:: ASSIGNMENT ::
Print the entries in full, word for word, but not the pictures.

►

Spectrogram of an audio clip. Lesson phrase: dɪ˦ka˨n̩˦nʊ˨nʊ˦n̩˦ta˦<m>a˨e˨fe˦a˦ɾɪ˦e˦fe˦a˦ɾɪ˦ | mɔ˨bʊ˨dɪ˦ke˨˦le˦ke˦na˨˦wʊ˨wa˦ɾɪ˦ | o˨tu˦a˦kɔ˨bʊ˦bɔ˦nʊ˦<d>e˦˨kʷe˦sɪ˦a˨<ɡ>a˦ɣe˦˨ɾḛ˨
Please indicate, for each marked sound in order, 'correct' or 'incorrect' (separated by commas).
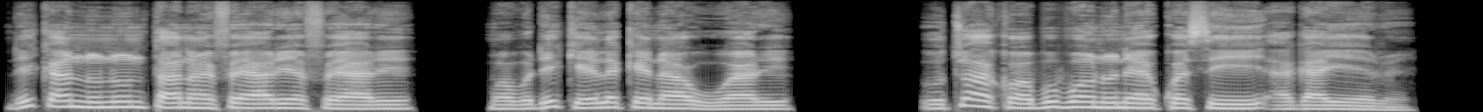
incorrect, incorrect, correct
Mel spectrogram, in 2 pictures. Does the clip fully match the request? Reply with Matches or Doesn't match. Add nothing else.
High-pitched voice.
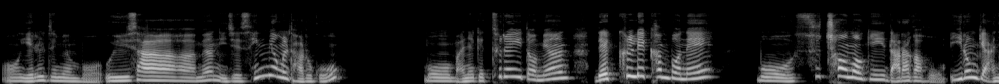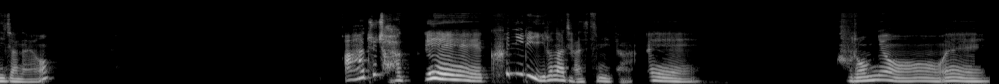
Doesn't match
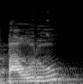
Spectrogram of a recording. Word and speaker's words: Bauru: Então as palavras na língua portuguesa podem ser oxítonas quando a última sílaba é tônica, por exemplo, a palavra Bauru. A sílaba tônica é uru, oxítona.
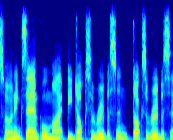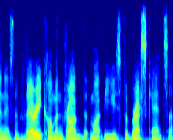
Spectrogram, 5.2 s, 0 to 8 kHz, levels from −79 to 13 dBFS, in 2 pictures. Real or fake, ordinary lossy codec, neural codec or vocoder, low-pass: real; Opus, 16 kbps; none; 7.2 kHz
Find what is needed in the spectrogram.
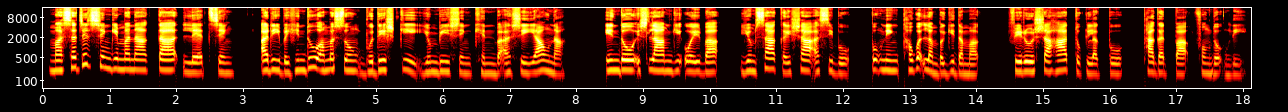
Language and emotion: Manipuri, neutral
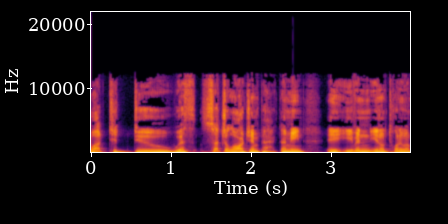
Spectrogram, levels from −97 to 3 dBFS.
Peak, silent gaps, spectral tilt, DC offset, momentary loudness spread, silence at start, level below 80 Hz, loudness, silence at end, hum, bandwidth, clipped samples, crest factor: 0 dBFS; none; -4.5 dB/octave; under 0.1%; 5 LU; 0 s; -40 dBFS; -17 LUFS; 0 s; none; 12.5 kHz; under 0.1%; 16 dB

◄

:: SOLUTION TO THIS TASK ::
Spectrogram of an audio clip. Lesson phrase: dɪ˦ka˨n̩˦nʊ˨nʊ˦n̩˦ta˦<m>a˨e˨fe˦a˦ɾɪ˦e˦fe˦a˦ɾɪ˦ | mɔ˨bʊ˨dɪ˦ke˨˦le˦ke˦na˨˦wʊ˨wa˦ɾɪ˦ | o˨tu˦a˦kɔ˨bʊ˦bɔ˦nʊ˦<d>e˦˨kʷe˦sɪ˦a˨<ɡ>a˦ɣe˦˨ɾḛ˨
Please indicate, for each marked sound in order, 'correct' or 'incorrect' (separated by commas).
incorrect, incorrect, correct
Mel spectrogram, in 2 pictures. Does the clip fully match the request? Reply with Matches or Doesn't match. Add nothing else.
High-pitched voice.
Doesn't match
Spectrogram of a recording. Word and speaker's words: Bauru: Então as palavras na língua portuguesa podem ser oxítonas quando a última sílaba é tônica, por exemplo, a palavra Bauru. A sílaba tônica é uru, oxítona.
Spectrogram, 5.2 s, 0 to 8 kHz, levels from −79 to 13 dBFS, in 2 pictures. Real or fake, ordinary lossy codec, neural codec or vocoder, low-pass: real; Opus, 16 kbps; none; 7.2 kHz
Find what is needed in the spectrogram.
Language and emotion: Manipuri, neutral
Spectrogram, levels from −97 to 3 dBFS.
Peak, silent gaps, spectral tilt, DC offset, momentary loudness spread, silence at start, level below 80 Hz, loudness, silence at end, hum, bandwidth, clipped samples, crest factor: 0 dBFS; none; -4.5 dB/octave; under 0.1%; 5 LU; 0 s; -40 dBFS; -17 LUFS; 0 s; none; 12.5 kHz; under 0.1%; 16 dB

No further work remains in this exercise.